Assume each of two parties has something, deliverable electronically, the other wants. Then, a fair electronic exchange is a protocol guaranteeing that either both parties get what they want, or none of them does. (E.g., in certified e-mail, the Recipient should get the Sender's mail if and only if the Sender gets the Recipient's receipt.) Protocols relying on traditional trusted parties easily guarantee such exchanges, but are inefficient (because a trusted party must be part of every execution) and expensive (because trusted parties want to be paid for each execution). Merging Theory and Practice we show how to implement trusted parties in an INVISIBLE WAY, so as to provide fair exchange protocols that are more efficient and much more economical than traditional ones.

## Digital Geometry Processing

Date and Time
Thursday, October 18, 2001 - 4:00pm to 5:30pm
Location
Computer Science Small Auditorium (Room 105)
Type
Distinguished Lecture Series
Speaker
Wim Sweldens, from Lucent Technologies
Host
Kenneth Steiglitz

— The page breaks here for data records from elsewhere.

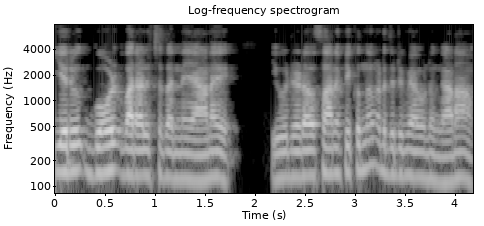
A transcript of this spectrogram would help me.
ഈ ഒരു ഗോൾ വരൾച്ച തന്നെയാണ്. ഈ വീഡിയോ അവസാനിപ്പിക്കുന്നു. അടുത്തൊരു വീണ്ടും കാണാം.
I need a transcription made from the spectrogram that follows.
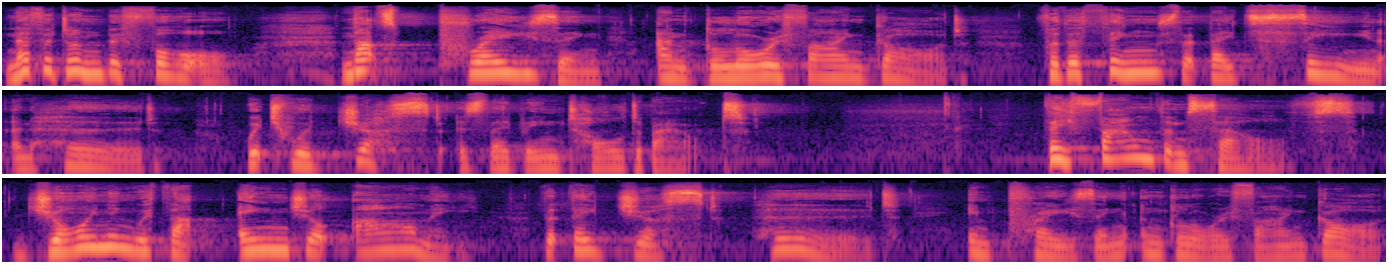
never done before, and that's praising and glorifying God for the things that they'd seen and heard, which were just as they'd been told about. They found themselves joining with that angel army that they just heard in praising and glorifying God.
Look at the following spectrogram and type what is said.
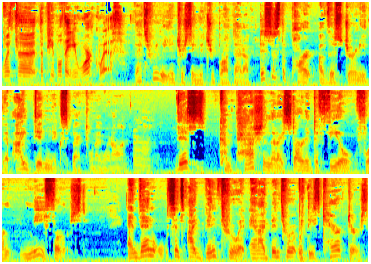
with the, the people that you work with. That's really interesting that you brought that up. This is the part of this journey that I didn't expect when I went on. Mm. This compassion that I started to feel for me first. And then since I've been through it and I've been through it with these characters,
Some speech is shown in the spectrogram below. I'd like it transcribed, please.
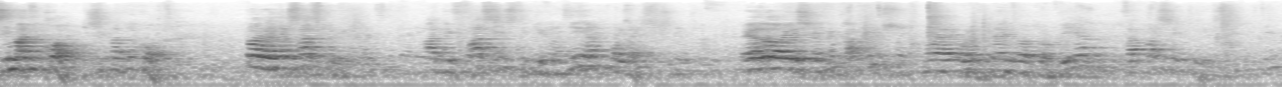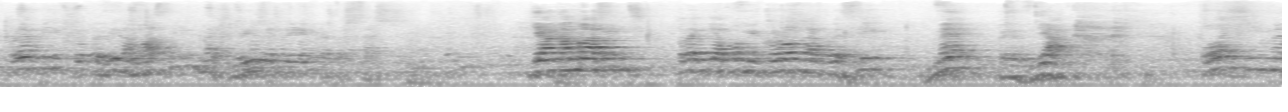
Σημαντικό, σημαντικό. Τώρα για εσάς αντιφάσεις στην κοινωνία πολλές. Εδώ είσαι με κάποιους με ορισμένη νοοτροπία, θα πας εκεί. Πρέπει το παιδί να μάθει να χειρίζεται καταστάσεις. Για να μάθει πρέπει από μικρό να βρεθεί με παιδιά. Όχι με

Digital Geometry, large polygonal meshes coming from digitizing of complex geometry, is the fourth wave of multimedia after sound, images, and video. The basic idea behind digital geometry processing is to bring the entire suite of standard signal processing algorithms such as editing, filtering, and compression to digital geometry. This is challenging because unlike sound, images, and video, geometry is not defined on a Euclidean space and traditional Fourier based techniques no longer apply. Instead we propose a new paradigm based on so-called semi-regular meshes formed by recursive subdivision and local displacements. We show how parameterizations can be used to build semi-regular meshes, how they are almost perfectly suited for compression, and how they can be used in editing and filtering operations. We discuss extensions which deal with sets of meshes and with topology changes. Finally we show some reent theoretical results on regularity, stability, and approximation quality.